October 25, 2021

Hughes looks to pursue baseball dream

Photo provided by Yale Hughes

Yale Brian Hughes bats for the Houston Apollos during Pecos League action.

Yale Brian (Y.B.) Hughes is continuing to pursue his baseball dream, though it is in a remote way.

Hughes is playing for the Houston Apollos in the Pecos League, an independent professional league in the Midwest. It is also a comeback attempt for the former Cortland High and West Liberty University graduate.

Hughes played in the Pecos League for the Santa Fe (New Mexico) Fuego in 2017 and 2018. In 2018, he led the league in strikeouts (97) in 87 innings pitched. He logged the most innings pitched in the league which took a toll on his body. After that season, Hughes developed thoracic outlet syndrome and had to have his first rib removed.

“Many pitchers have had that surgery due to the repetitive motion of pitching,” said Hughes’ father, Yale. “He had to sit out last year to rehab. He has diligently rehabbed to a level where he thinks he can be an effective pitcher again.”

“I woke up one morning after the 2018 season and I couldn’t move my pitching arm,” Y.B. Hughes said. “I had had a few blood clots and this was just the straw the broke the camel’s back. I could move the arm some, but not a pitching motion. I decided to have the surgery and took a year off from playing. I actually started the rehab work last August.”

Hughes said the rehab work was to “be ready.”

“I was throwing in the mid-80s and I wanted to be fully prepared to get back to playing,” he added. “I was going to play in some adult baseball leagues just have a chance to keep playing baseball and that was going to be my plan this year.”

Hughes had been living back in Cortland and doing his workouts and rehab at Vine Health and Fitness.

“I got a text from an old teammate,” Hughes said. “He said that Houston needed pitching. I told him about my surgery and I wasn’t the pitcher I used to be, but he said to come back. I was unemployed, so I headed to Houston. I’m actually playing in the outfield.

The Pecos League is an independent pro league with the Central Division made up of the Houston Apollos, Roswell Invaders (NM), Salina Stockade (Calif.) and the Tuscon Saguros (Arizona). Because of the Coronavirus, all the games are played in Houston.

The Pecos League has 22-man rosters with no DH (designated hitter) used in games. Each team roster has 11 experienced players (with a maximum of three veterans) and 11 rookies.

“It is a chance for guys who want to play baseball,” Hughes said. “There are guys out of college who didn’t get a chance yet and there are experienced guys who have played at some level of pro ball. Some guys have made it to affiliated teams in the minor leagues and some have made into the major leagues. The real role of the experienced guys to help guide the younger guys.

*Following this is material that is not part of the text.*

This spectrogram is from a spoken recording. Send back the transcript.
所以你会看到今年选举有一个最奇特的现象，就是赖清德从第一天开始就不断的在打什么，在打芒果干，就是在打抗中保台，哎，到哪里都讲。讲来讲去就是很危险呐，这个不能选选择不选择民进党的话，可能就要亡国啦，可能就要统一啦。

“It’s certainly different because we also help with the cleanup after games. You help take care of the field, clean up the dugouts, etc. You can get an opportunity to coach as well.”

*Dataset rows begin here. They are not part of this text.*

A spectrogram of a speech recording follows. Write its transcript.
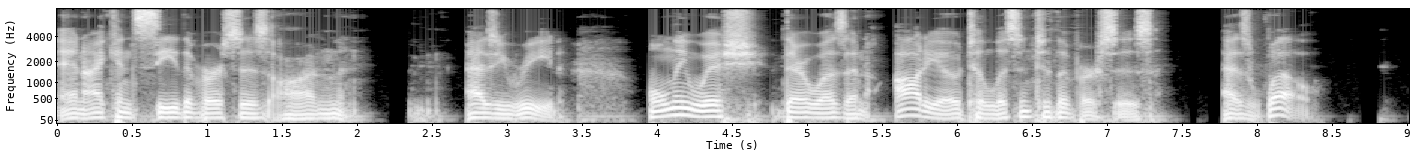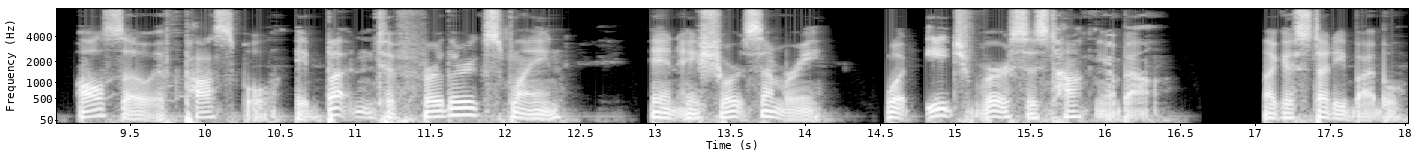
and I can see the verses on as you read. Only wish there was an audio to listen to the verses as well. Also, if possible, a button to further explain in a short summary what each verse is talking about, like a study Bible.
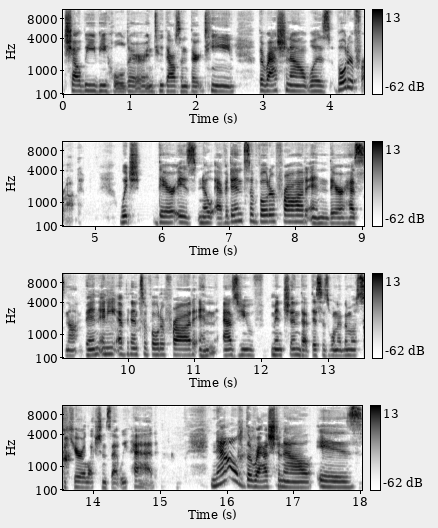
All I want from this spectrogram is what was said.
Shelby v. Holder in 2013, the rationale was voter fraud, which there is no evidence of voter fraud and there has not been any evidence of voter fraud and as you've mentioned that this is one of the most secure elections that we've had. Now, the rationale is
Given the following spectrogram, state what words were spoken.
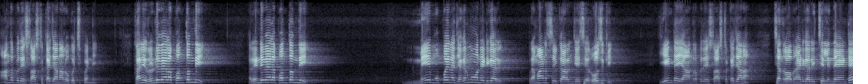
ఆంధ్రప్రదేశ్ రాష్ట్ర ఖజానాలోకి వచ్చి పడినాయి. కానీ రెండు వేల పంతొమ్మిది రెండు వేల పంతొమ్మిది మే ముప్పైన జగన్మోహన్ రెడ్డి గారు ప్రమాణ స్వీకారం చేసే రోజుకి ఏంటయ్యా ఆంధ్రప్రదేశ్ రాష్ట్ర ఖజానా? చంద్రబాబు నాయుడు గారు ఇచ్చెళ్ళిందే అంటే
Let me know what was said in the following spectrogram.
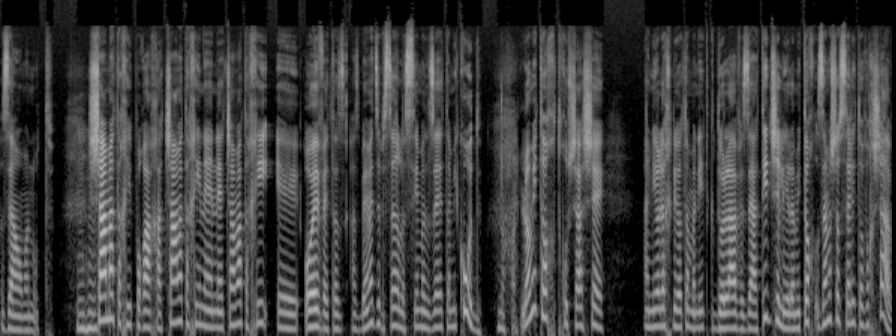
זה האומנות. מהמם. שם את הכי פורחת, שם את הכי נהנית, שם את הכי אה, אוהבת, אז, אז באמת זה בסדר לשים על זה את המיקוד. נכון. לא מתוך תחושה שאני הולכת להיות אמנית גדולה וזה העתיד שלי, אלא מתוך, זה מה שעושה לי טוב עכשיו.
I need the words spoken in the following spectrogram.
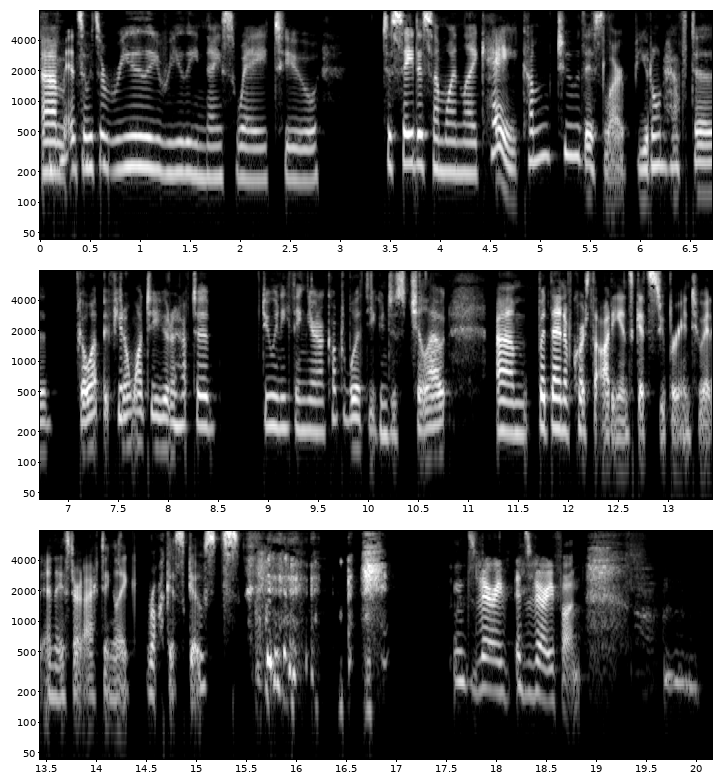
um, and so it's a really really nice way to to say to someone like, "Hey, come to this LARP. You don't have to go up if you don't want to. You don't have to do anything you're not comfortable with. You can just chill out." Um, but then, of course, the audience gets super into it and they start acting like raucous ghosts. it's very it's very fun.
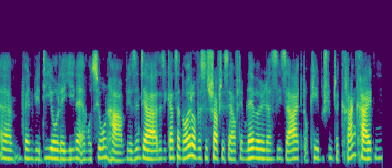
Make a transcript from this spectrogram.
ähm, wenn wir die oder jene Emotion haben. Wir sind ja, also die ganze Neurowissenschaft ist ja auf dem Level, dass sie sagt, okay, bestimmte Krankheiten,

Since joining Houston, Hughes is hitting .440 (11-for-25) with three home runs, 11 RBIs and seven runs scored through July 31. He has walked five times, been hit by pitch five times and struck out four times in seven games while playing in the outfield. He has made three appearances on the mound for a total of six innings, but has not fared as well, but has a 1-0 record. He has surrendered 10 earned runs (15.00 ERA) with 10 hits, seven walks and five strikeouts. Nine of those runs came in his latest outing after picking up a three-inning win in his pitching debut July 22 and allowing just one run on July 24 in one inning of work.

At 25 years old, Hughes still hopes to play at a higher level.

“I still want to play pro (affiliated) ball,” he said. “You have to believe you are that guy who can move up. You also need to put in the work and I will keep working.”

Hughes has certainly grown as a player from his days at Cortland High and West Liberty University. He also played with the Cortland Crush and in the Perfect Game League with Oneonta. What has he seen in terms of growth as a player?

“The biggest thing is the importance of preparation and lifting weights,” Hughes said. “There are more bumps and bruises now and you are aware of them more as you get older. You really need to take care of yourself and put in the work to be a good player. These are things I really didn’t do in high school as well or really think about. That is my advice to young players in high school now. Take care of yourself, there’s no excuse not to.”

Of course, there is the COVID-19 pandemic to deal with now. That’s the reason the hub for all the Pecos League Central Division Games in Houston.

“We have temperature checks every day,” Hughes said. “Some guys do wear masks and there really are no handshakes. We do have some fans at the games, but they all have to stay away from dugouts. It certainly is a different feeling right now.”

Determined and still optimistic have been traits of Yale Brian Hughes since he was a youngster. Those same traits are what he drives him to continue his goal in baseball, make the Major Leagues or get a shot in the minors. Who knows if that dream will come, but Hughes is certainly smart and knows enough about the game that if he doesn’t get that call, maybe he still can as a coach or manager.